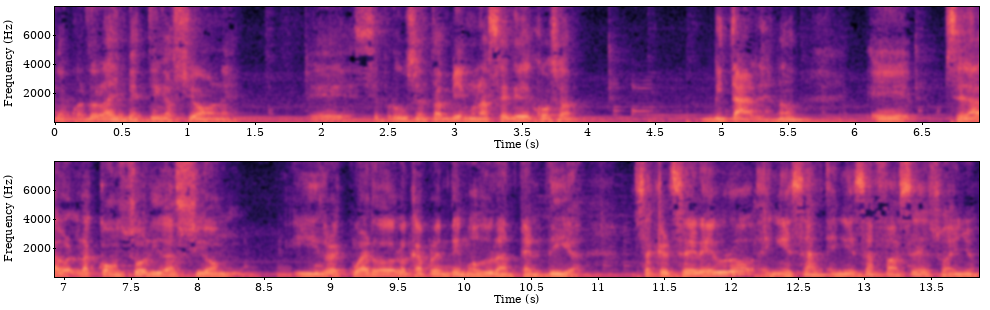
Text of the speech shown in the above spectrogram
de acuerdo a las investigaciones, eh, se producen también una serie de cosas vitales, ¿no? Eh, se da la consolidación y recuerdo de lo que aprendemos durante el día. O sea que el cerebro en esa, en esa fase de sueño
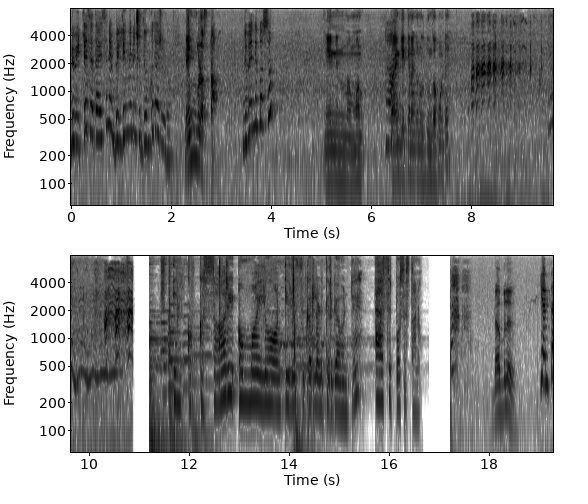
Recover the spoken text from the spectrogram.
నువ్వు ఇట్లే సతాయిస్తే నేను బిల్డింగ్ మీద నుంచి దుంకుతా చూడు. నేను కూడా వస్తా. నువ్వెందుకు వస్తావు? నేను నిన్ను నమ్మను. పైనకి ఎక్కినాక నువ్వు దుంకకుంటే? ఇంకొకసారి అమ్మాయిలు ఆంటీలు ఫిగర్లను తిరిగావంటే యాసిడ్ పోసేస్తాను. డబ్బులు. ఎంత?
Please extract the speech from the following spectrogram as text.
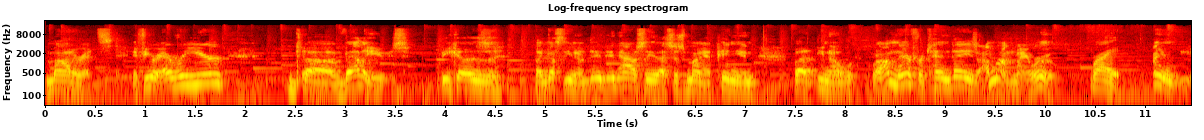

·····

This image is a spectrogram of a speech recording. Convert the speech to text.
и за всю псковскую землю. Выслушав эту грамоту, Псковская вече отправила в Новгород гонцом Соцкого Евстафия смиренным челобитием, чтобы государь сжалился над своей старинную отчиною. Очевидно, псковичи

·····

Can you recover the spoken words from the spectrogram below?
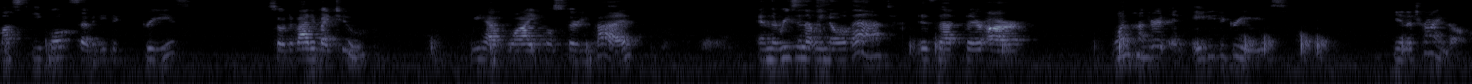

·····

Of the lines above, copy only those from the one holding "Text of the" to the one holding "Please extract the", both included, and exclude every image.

- [EXERCISE SOLUTION]:
Text of the speech shown in the above spectrogram
de acuerdo a las investigaciones, eh, se producen también una serie de cosas vitales, ¿no? Eh, se da la consolidación y recuerdo de lo que aprendemos durante el día. O sea que el cerebro en esa, en esa fase de sueño
Recover the spoken text from the spectrogram.
నువ్వు ఇట్లే సతాయిస్తే నేను బిల్డింగ్ మీద నుంచి దుంకుతా చూడు. నేను కూడా వస్తా. నువ్వెందుకు వస్తావు? నేను నిన్ను నమ్మను. పైనకి ఎక్కినాక నువ్వు దుంకకుంటే? ఇంకొకసారి అమ్మాయిలు ఆంటీలు ఫిగర్లను తిరిగావంటే యాసిడ్ పోసేస్తాను. డబ్బులు. ఎంత?
Please extract the speech from the following spectrogram as text.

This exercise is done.